Defining
saturation and unsaturation
All alkanes
have the exact same empirical formula. Specifically, for every
carbon in an alkane there will be twice as many hydrogens
plus two, and so every alkane has the formula C_{n}H_{2n+2},
where n represents the number of carbons. Alkanes are said
to be hydrogen saturated since they have the maximum number
of hydrogens possible. Hydrocarbons that contain a single
alkene (carboncarbon double bond) or contain a single ring
are said to contain a single degree of unsaturation because
adding either a ring or a double bond requires loss of two
hydrogens, and so these molecules have the formula C_{n}H_{2n}.
Hydrocarbons that contain two double bonds, 2 rings, or an
alkyne (a triple bond) are said to contain two degrees of
unsaturation and have the formula C_{n}H_{2n2},
representing a loss of an additional two hydrogens.
Determining degrees of unsaturation from a
formula
A general
formula for calculating the degrees of unsaturation from a
molecular formula is the following:
Degrees
of Unsaturation = [(Number of Carbons x 2) + 2 
Number of Hydrogens] / 2

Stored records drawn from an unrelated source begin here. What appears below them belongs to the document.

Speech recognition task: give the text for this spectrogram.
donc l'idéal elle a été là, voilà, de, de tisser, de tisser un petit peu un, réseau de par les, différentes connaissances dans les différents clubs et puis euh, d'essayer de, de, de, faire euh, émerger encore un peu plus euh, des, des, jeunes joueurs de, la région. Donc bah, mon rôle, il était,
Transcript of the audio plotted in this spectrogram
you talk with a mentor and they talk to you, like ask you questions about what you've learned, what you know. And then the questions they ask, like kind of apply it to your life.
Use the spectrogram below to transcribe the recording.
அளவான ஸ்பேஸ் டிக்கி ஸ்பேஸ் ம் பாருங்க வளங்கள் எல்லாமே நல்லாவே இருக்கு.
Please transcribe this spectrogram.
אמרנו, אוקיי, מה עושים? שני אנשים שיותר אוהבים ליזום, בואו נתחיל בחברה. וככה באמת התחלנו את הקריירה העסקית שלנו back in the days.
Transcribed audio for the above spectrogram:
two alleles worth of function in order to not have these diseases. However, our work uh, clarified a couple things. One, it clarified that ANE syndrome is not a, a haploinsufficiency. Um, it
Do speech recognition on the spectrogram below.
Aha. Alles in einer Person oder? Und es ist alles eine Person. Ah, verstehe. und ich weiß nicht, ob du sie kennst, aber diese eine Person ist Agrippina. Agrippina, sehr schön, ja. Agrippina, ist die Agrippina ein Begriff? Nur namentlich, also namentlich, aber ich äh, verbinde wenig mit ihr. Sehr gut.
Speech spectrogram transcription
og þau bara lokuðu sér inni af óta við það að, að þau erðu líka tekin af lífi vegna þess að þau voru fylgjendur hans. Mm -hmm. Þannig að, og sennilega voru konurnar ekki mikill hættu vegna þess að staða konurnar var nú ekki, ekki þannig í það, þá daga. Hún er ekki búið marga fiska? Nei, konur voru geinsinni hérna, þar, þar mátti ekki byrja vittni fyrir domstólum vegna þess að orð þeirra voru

For non
hydrocarbon elements:
Oxygenignore
Halides (F, Cl, Br, I)count as a hydrogen
Nitrogencount as one half of a carbon
Determining
degrees of unsaturation from a structure
Determining
the degrees of unsaturation from a structure rather than a
formula is easy:

Double bonds add one degree of unsaturation

Rings
add one degree of unsaturation

Triple
bonds add two degrees of unsaturation

The total
unsaturation in a molecule is the sum of each of the molecules
elements of unsaturation. For example, a hydrocarbon containing
a ring and an alkyne is said to have three degrees of unsaturation
(one for the ring and two for the triple bond).
Knowing
the degrees of unsaturation in a molecule is quite useful
when trying to determine a structure, because it tells whether
double or triple bonds or rings are present, and how many
(although it doesn't tell you which ones are present).
PRACTICE
PROBLEM:
Determine the degrees of unsaturation from the compounds or
formulas below. Click on the picture for the answer. (Requires
Javascript).